But not every moviemaker is as concerned with realism. Take for example the following movies, each of which portrays drug use about as realistically as Heather Locklear playing a nuclear physicist.

5. Midnight Cowboy.

Yes, the movie is the only X-Rated film to win an Academy Award for Best Picture, but there’s something about Dustin Hoffman’s fatal tangle with drug addiction that is less “I’m a methadone addict” and more “I’m a method actor.” Now Jon Voight as a gay hustler cowboy? That we believe.

4. Traffic.

OK, some people are going to tell you that this epic Academy Award winner is one of the most realistic portrayals of drug use ever put on celluloid, but let’s stop and think about this for a minute. An upper-class housewife sees her husband go to jail for trafficking and three days later she just takes a nice drive down to Mexico and sets up her own drug deal with a ruthless cartel? The kid from That 70’s Show buys his drugs in inner-city Baltimore’s worst housing project? Michael Douglas is married to Catherine Zeta-Jones? What? That last one is real? Oh.
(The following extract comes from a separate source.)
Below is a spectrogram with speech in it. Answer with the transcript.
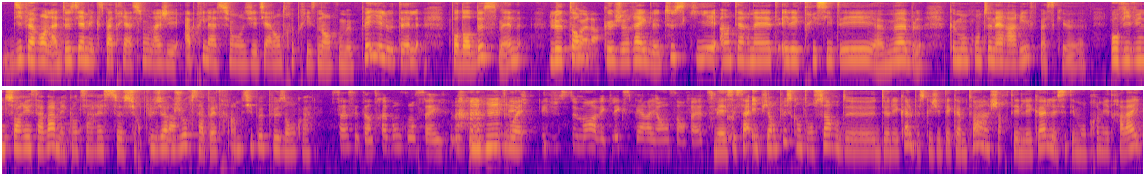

3. Scarface.

Al Pacino’s so-called Cuban accent wasn’t the only thing played over the top in this Brian De Palma epic tale of money, violence and powder. The cocaine scenes inside Tony Montana’s house are played to the hilt, as the kingpin snorts from giant mountains of what must have been the most expensive baby powder ever ordered to the set of a Hollywood production.

2. Basketball Diaries.

Nobody has ever accused Leonardo Di Caprio of coming off as too rough around the edges. But what he does with the seriously gritty source material of Jim Carroll’s memoir about heroin addiction in the early 1970’s is just plain wrong. It’s so hard to believe that Leo ever struggles with anything that it takes away the power of what should have been a great film. Don’t believe it? Check out the wind blowing through the A-lister’s hair in the opening of the trailer. Gritty indeed.

1. Reefer Madness.

The unintentionally hilarious drug movie by which all others are judged. Reefer Madness may have been released over half-a-century ago, but after all these years it